In the July issue of Medical Design Briefs, Al Carolonza, MICRO’s Director of Marketing Research & Strategy, discusses the aspects of the Grand View Research report—that providers are turning to disposable products as a safer alternative than reusable devices, which even if decontaminated properly can still lead to infection.
Echoing the findings in the report, Al Carolonza notes that with antimicrobial resistance and the rise in super-bugs, it is perhaps not surprising that disposable surgical instruments are gaining favor. “Since they are sterilized and individually packaged, they inherently reduce risk of infection.

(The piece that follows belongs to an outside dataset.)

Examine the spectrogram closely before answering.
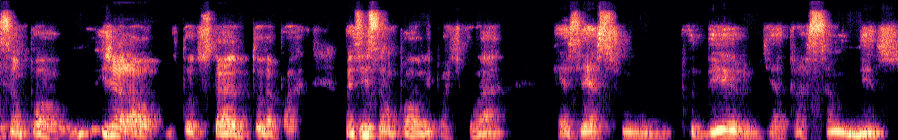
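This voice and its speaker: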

This is becoming a crucial consideration as healthcare moves toward an outcomes-based model,” says Carolonza, who is principal and director of market research and strategy for MICRO, a full-service contract manufacturer based in Somerset, NJ.
“While disposable devices are often perceived as creating more waste and are seen as less beneficial to the environment, reusable devices have their own environmental concerns as the energy, water, detergent, and electricity used to decontaminate combined with re- packaging and transportation can ultimately be more impactful on the environment,” he says.

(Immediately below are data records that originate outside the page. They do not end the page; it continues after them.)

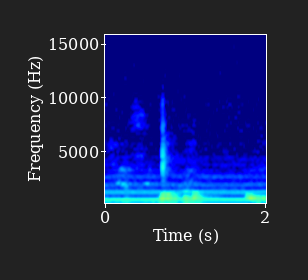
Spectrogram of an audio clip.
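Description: Steady electrical hum from the stage sound system, made of several steady tones, with faint voices now and then.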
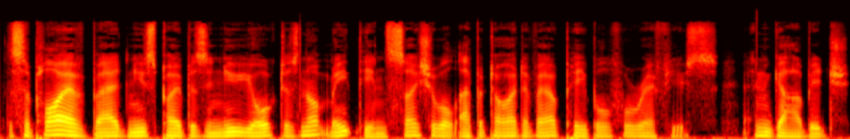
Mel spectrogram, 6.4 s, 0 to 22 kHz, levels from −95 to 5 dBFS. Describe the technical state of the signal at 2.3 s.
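A bit error spike at 2.25 s: a single flipped bit in memory or on the digital link throws three consecutive samples off by a power of two before they snap back, peaking around -21 dBFS. The speech carries one sharp, broadband tick unrelated to the signal.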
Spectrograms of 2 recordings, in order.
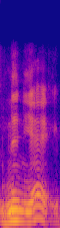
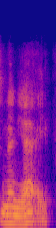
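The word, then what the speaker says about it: Minié: And um I managed to dig up these three mini balls or I'm told now it's pronounced minet balls because these uh projectiles were named after an inventor from France named Met.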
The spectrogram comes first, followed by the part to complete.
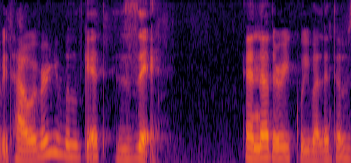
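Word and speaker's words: ز: If you put one dot on top of it, however, you will get Z, another equivalent of Z in English.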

Overall, disposable devices are proving that they can help to lower costs for specific procedures while also reducing patient risks related to cleaning and sterilization. “We believe this is the reason that so many OEMs have robust development pipelines aimed at the disposable market — which is in turn creating opportunities for creative, responsive contract manufacturing organizations to provide solutions to their needs,” says Carolonza.
Decreasing Risk, Reducing Errors
“As the medical field continues to evolve and hospitals are forced to manage tight budgets while maintaining low healthcare-associated infection (HAI) rates, innovative manufacturers are needed to help create surgical devices that will support keeping the bottom line down while minimizing risk,” says Carolonza. He adds that re -usable surgical devices tend to come at a higher initial cost and require frequent maintenance to keep them in pristine condition. “Some have complex designs and intricate parts, which can be challenging to clean thoroughly of blood, tissue, or other biological debris, put-ting patients at possible risk for surgical site infections and contamination. Recent high-profile recalls have brought this issue back into the public eye.”
Medical device development has evolved in recent years to address unmet medical needs, cost efficiencies, tight deadlines, product volume, material selection, improved patient safety, and effective patient outcomes, notes MICRO’s Carolonza. Reusable devices, he explains, are designed and built to last indefinitely — assuming proper maintenance and cleaning. Disposable devices, by design, have less-demanding durability requirements. “While both devices require precision parts and must function similarly in practice, the design and durability requirements of disposable devices allow for more cost-effective mass production techniques. For instance, metal stamping can pro-duce precision parts that are less durable — but also far less costly — than the more time-consuming discipline of machining similar parts for reusable devices.”
Metal tubing, for example, is the back-bone of virtually every handheld surgical device. “We have many options at MICRO that allow us to drastically re- duce tubing costs on disposable instruments. Our patented Rolled Tube Technology allows us to stamp a tube out of flat stock, resulting in a finished tube with complex features that leaves the press at a speed of one per second. We produce over 1 million of these tubes per year for leading OEMs in the disposable device marketplace,” says Carolonza.
We have also found that combining automation with material from our own tube mill allows for vastly improved efficiency in operations such as flaring and flanging, piercing and slotting, and laser cutting, welding, and marking. This translates to best-in-class quality and value — a strong value proposition for our single-use device clients.”
Read full article on Medical Design Briefs—click here & go to page 14.